Lootman wrote:Has Visa been trying to jack up its interchange fees? Both Visa and MC historically had low interchange fees in the UK, relative to what they charge in the US. That is why welcome bonuses, cashback and point/mile earning rates on UK cards are low compared to what you get in the US.
Whereas Amex always had high fees, which is why they are less well accepted in the UK.
I'm surprised you weren't aware of this given your wide reading across the spectrum on matters to do with Brexit. But yes, this is one of those stories where Brexit plays a big part, it's not the only reason but it interacts with other factors to make things much worse for people in the UK than elsewhere.

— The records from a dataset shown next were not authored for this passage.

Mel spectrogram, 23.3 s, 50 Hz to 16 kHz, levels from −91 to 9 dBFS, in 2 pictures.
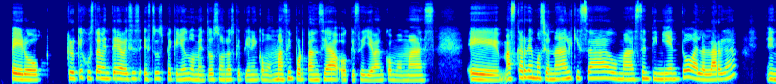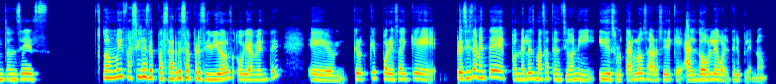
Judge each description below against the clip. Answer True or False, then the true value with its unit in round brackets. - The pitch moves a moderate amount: True (3.1 semitones)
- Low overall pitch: False (210 Hz)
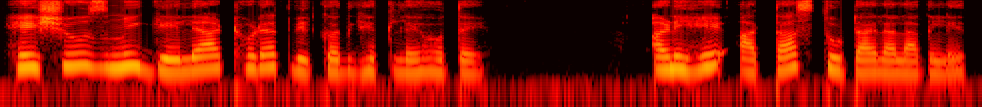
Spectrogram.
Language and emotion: Marathi, sad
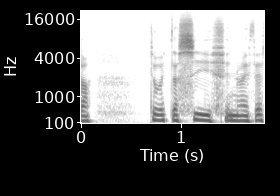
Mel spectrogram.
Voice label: "syth", Welsh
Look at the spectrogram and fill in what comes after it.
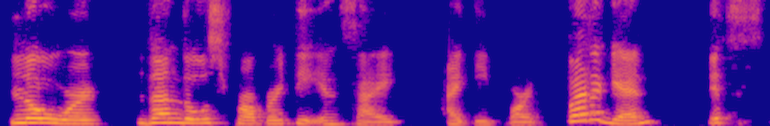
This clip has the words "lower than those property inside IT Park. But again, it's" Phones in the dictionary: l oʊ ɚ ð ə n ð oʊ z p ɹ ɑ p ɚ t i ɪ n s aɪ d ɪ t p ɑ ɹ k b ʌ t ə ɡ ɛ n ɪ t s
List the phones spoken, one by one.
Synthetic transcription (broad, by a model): l oʊ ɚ ð ə n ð oʊ s p ɹ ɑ p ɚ t i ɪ n s aɪ d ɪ t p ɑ ɹ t b ʌ t ə ɡ ɛ n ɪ t s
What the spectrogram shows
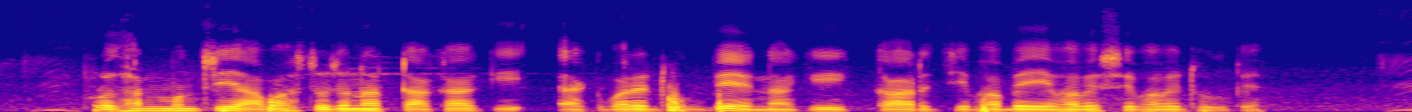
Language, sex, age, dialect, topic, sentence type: Bengali, male, 25-30, Standard Colloquial, banking, question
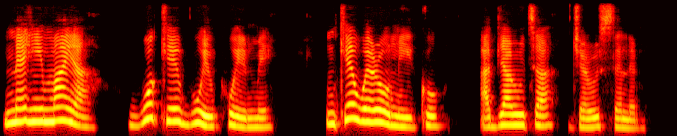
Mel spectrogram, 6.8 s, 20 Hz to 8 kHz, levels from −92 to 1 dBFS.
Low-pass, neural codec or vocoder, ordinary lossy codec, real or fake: 7.2 kHz; codec, 16 kHz, 4.8 kbps, FACodec; none; fake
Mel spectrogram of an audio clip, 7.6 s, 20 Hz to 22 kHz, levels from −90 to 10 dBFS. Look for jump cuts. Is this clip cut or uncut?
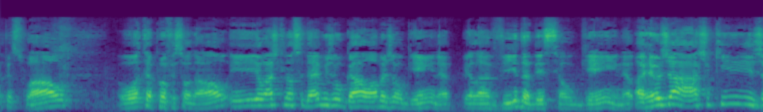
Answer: cut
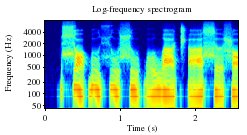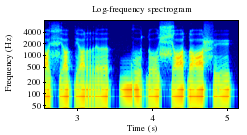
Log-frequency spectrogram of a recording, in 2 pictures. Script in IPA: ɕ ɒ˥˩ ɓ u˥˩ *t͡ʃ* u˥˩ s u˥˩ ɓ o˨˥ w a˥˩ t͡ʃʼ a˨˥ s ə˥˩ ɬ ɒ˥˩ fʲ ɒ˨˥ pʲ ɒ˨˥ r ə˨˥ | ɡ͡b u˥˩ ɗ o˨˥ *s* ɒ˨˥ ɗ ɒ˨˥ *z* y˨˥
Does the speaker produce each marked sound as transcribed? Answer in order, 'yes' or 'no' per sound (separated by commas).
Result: no, no, no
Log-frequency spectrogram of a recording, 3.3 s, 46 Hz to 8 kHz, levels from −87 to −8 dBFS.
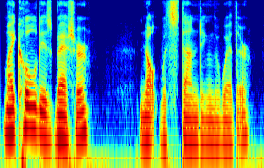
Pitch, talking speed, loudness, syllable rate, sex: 115 Hz, 125 wpm, -18 LUFS, 4.8 syllables/s, male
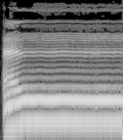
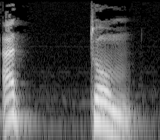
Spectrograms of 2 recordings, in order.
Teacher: ان توم، اگه بگیم ات توم اینم که دیگه حالت ادغامه و صحیح نیست. ما حالتی بین در حقیقت اظهار و ادغام داریم · Shown in: first take · Term: اخفا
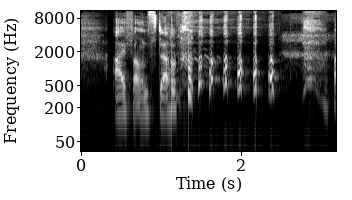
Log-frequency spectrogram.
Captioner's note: laughs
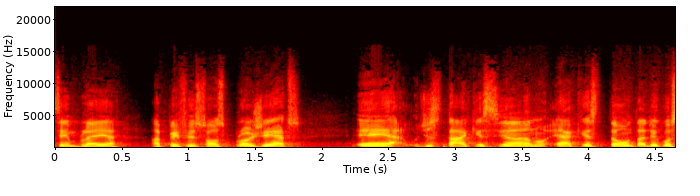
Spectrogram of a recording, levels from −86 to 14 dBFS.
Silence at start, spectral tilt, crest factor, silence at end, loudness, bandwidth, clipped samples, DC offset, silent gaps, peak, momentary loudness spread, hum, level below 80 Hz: 0 s; -4.5 dB/octave; 14 dB; 0 s; -14 LUFS; 12.5 kHz; under 0.1%; under 0.1%; none; 0 dBFS; 7 LU; none; -54 dBFS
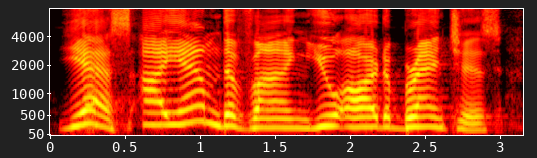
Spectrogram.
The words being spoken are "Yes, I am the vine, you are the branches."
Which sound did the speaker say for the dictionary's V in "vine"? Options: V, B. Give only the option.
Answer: V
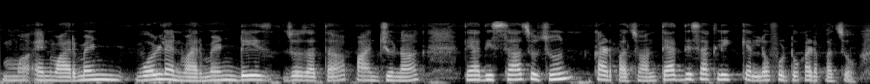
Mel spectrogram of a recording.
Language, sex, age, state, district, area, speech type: Goan Konkani, female, 30-45, Goa, Salcete, rural, spontaneous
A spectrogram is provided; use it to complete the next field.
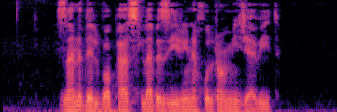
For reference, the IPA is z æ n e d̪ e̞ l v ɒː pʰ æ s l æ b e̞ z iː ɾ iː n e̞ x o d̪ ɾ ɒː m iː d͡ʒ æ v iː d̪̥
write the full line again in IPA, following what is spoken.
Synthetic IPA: z æ n e d̪ e̞ l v ɒː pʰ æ s l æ b e̞ z iː ɾ iː n e̞ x o d̪ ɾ ɒː m iː d͡ʒ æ v iː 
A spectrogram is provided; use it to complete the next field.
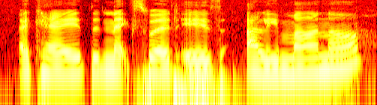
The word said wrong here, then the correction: Alemana: which is Alemana.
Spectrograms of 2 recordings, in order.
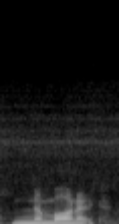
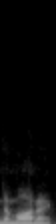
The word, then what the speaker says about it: mnemonic: we have this word mnemonic which is means a you know trick for memorizing something and that first m in mnemonic is silent but i don't know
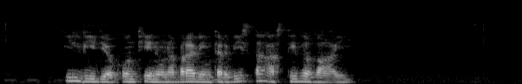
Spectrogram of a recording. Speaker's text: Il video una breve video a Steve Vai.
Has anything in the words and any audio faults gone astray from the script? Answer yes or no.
yes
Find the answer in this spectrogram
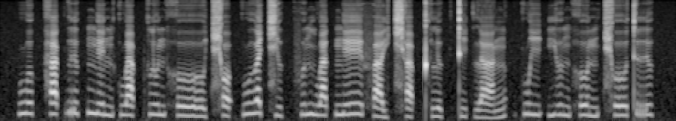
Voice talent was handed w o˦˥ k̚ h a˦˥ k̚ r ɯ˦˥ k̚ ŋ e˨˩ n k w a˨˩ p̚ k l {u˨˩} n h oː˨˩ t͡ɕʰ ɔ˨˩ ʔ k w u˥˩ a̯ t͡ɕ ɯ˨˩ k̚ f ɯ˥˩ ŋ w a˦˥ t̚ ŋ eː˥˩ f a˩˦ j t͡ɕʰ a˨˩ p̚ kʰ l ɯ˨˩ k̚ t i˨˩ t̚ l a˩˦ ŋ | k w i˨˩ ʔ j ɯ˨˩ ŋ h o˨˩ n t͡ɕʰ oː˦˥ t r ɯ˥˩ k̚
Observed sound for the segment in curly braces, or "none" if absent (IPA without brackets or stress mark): u˨˩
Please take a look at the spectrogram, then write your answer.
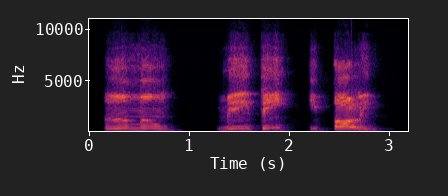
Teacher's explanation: o M e o N fazem que os sons sejam nasais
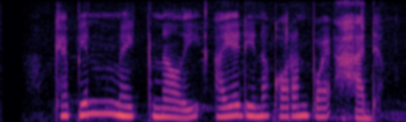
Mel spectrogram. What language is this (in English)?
Sundanese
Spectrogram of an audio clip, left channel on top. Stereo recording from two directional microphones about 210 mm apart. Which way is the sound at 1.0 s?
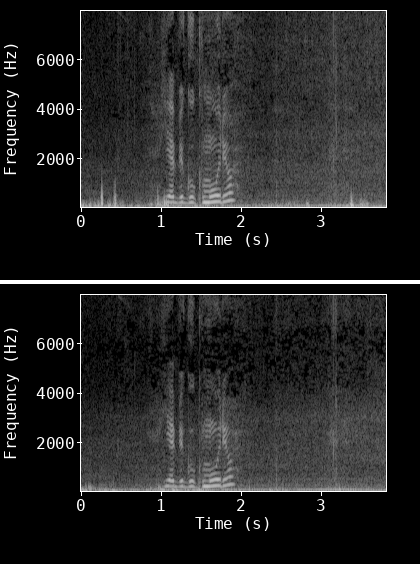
25° left (ahead or behind).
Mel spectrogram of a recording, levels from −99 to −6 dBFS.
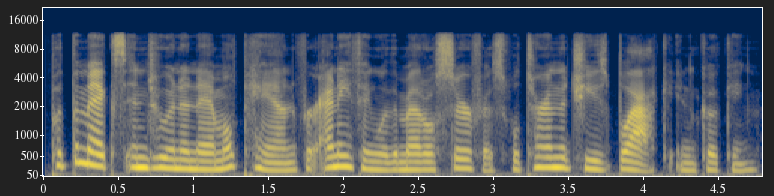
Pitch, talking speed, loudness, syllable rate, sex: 205 Hz, 250 wpm, -19 LUFS, 6.6 syllables/s, female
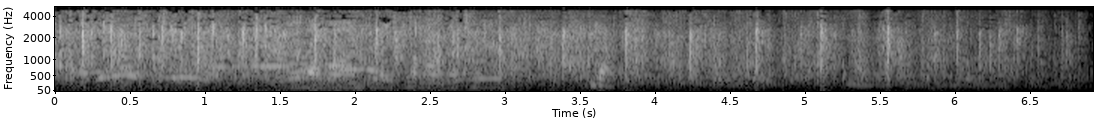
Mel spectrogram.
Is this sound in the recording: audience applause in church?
yes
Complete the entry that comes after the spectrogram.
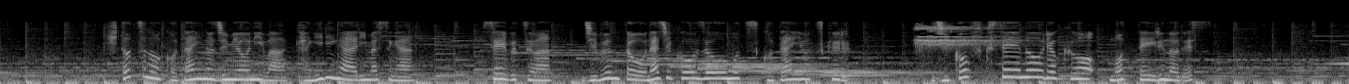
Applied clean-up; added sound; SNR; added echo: none; Mallet percussion; 15 dB; none.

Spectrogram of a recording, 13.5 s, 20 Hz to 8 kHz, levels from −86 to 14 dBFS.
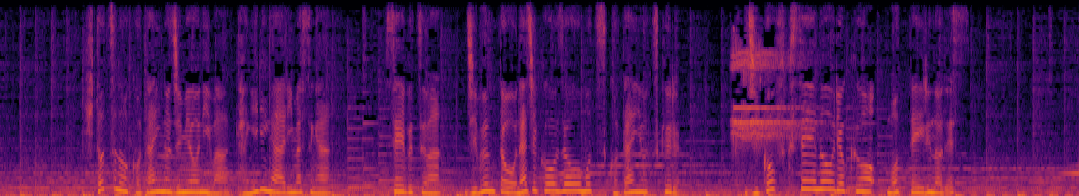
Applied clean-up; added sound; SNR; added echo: none; none; none; none.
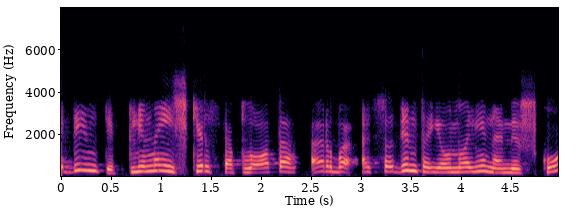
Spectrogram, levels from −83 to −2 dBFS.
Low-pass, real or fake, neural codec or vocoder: 7.2 kHz; fake; codec, 16 kHz, 2 kbps, X-Codec, HuBERT features, trained on balanced general audio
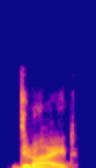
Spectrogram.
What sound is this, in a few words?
"deride", Indian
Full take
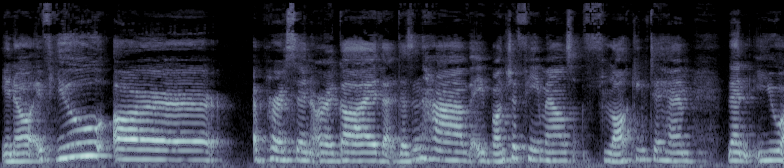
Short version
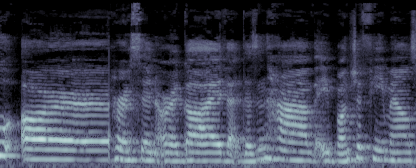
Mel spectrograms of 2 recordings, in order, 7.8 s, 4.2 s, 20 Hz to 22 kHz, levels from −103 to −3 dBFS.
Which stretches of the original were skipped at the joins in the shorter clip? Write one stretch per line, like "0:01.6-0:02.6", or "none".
0:02.0-0:02.7

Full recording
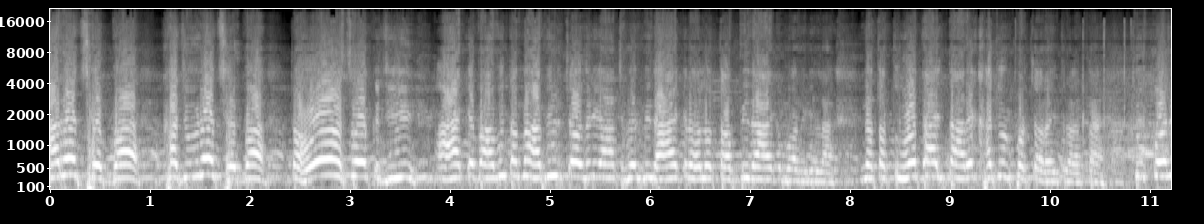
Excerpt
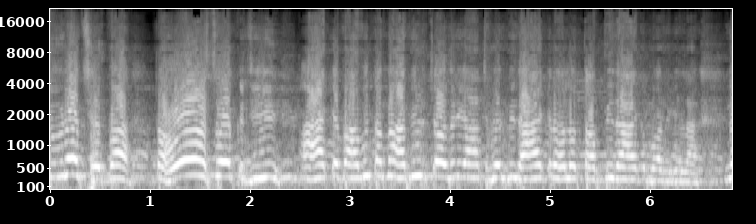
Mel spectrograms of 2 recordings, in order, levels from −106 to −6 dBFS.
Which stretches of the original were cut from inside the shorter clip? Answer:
none

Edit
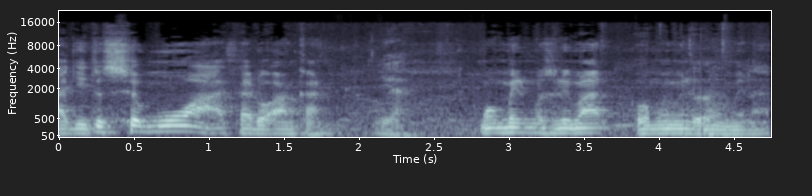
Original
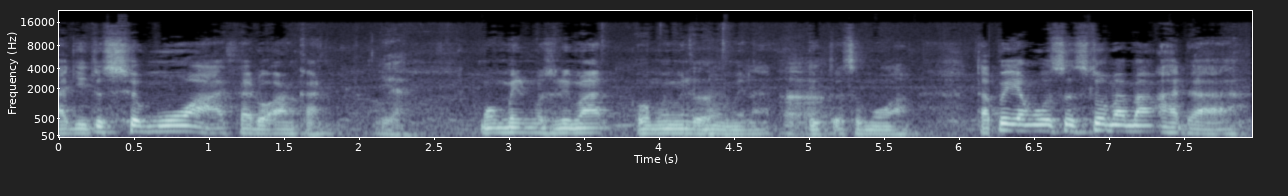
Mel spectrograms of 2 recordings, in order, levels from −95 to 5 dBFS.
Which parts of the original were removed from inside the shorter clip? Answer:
none

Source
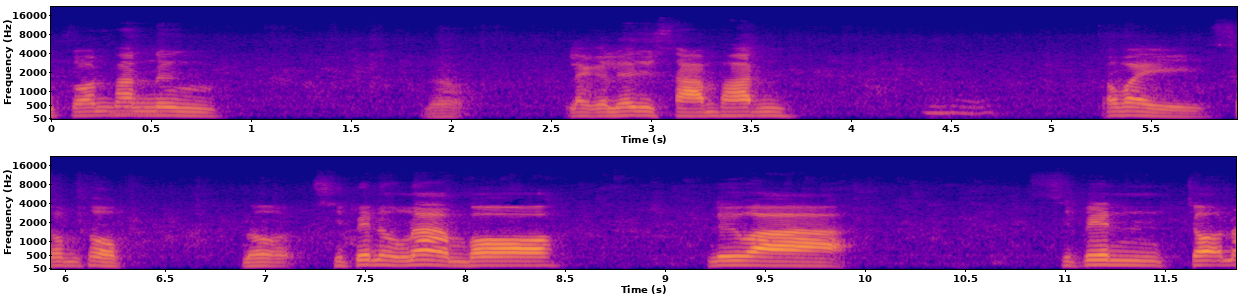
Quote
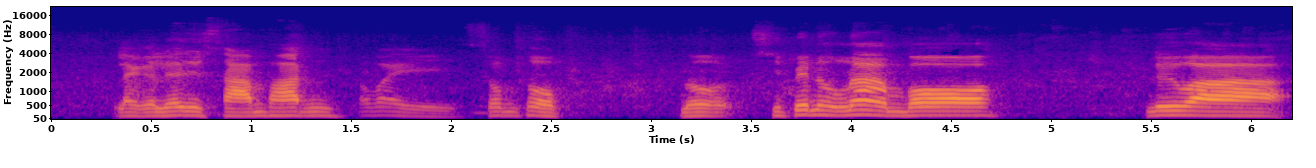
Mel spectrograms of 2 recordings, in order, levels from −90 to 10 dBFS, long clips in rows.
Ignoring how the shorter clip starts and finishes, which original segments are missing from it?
0:04.2-0:05.7

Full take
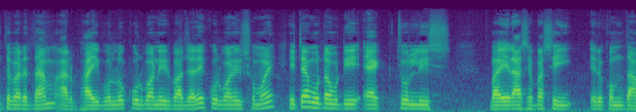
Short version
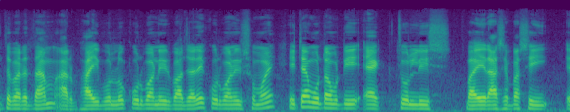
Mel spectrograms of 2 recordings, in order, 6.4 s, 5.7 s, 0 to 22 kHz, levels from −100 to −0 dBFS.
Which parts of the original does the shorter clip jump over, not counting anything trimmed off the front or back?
0:04.5-0:04.7

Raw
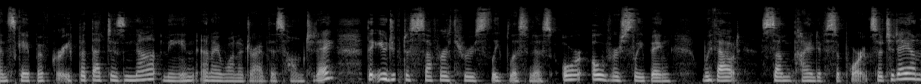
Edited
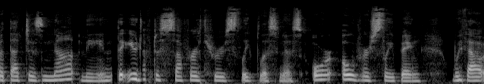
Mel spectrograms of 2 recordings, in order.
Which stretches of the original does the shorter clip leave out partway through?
0:01.9-0:03.6

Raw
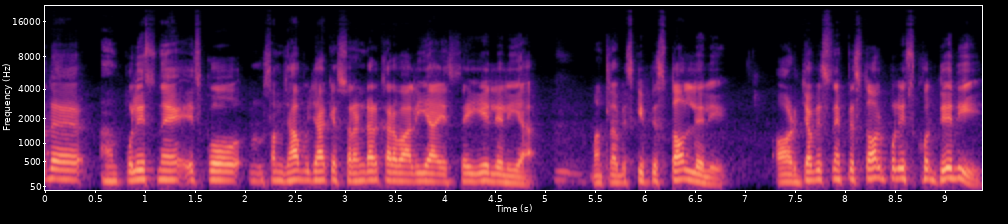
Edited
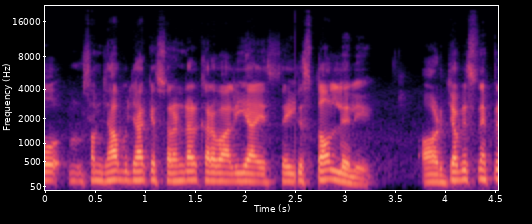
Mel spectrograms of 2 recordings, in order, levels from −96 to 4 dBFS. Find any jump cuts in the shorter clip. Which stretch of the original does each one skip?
0:04.3-0:06.0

In 2015 the European Parliament voted to introduce the Interchange Fee Regulation in an attempt to standardise card processing across the Single Market and give more transparency on fees. It also capped debit card interchange fees at 0.2% and credit cards at 0.3% for transactions where merchant, acquirer and card issuer were all based in the EU (and extended to the EEA).
Following Brexit, the UK onshored the IFR in the Interchange Fee (Amendment) (EU Exit) Regulations 2019 - so the 0.2/0.3% caps apply on transactions with UK cards with UK stores.
However, when you buy something from amazon.co.uk, you're not buying from a UK company, you're buying from Amazon Europe Core SARL in the more ... tax-efficient ... location of Luxembourg. Before Brexit this didn't matter, as a British card transaction with a Luxembourg company still counted as an EE-to-EEA transaction, but after Brexit it's a "foreign" transaction and so isn't regulated. And at the moment the card companies are looking at any way to increase revenue after the pandemic so after Brexit happened they announced that fees for these "foreign" transactions would be going up to 1.5%.Bloomberg
has more detail - reading between the lines, although both are going to 1.5% Visa is being more aggressive than Mastercard about its price rises and eg having separate rates for online purchases, whereas Mastercard are unwilling to upset their relationship with Amazon's credit card division. And the UK is a pretty small pawn in a wider battle ranging from the US to the EU.
Amex doesn't have interchange fees as they combine the roles of "bank" and "card company" so they're not strictly comparable (and are only partly subject to the IFR rules), but some of their rates go down to 1.3% although 2-3% is more typical, so yes Visa/Mastercard are starting to encroach on Amex territory. But the usual argument for ignoring Amex is 1) they're 1% of the UK market and 2) their cardholders spend more, so overall profits are better if you accommodate Amex holders. The UK and Ireland are rather unusual in having Visa with >80% of the credit card market, other than Spain they're <50% in all other European countries.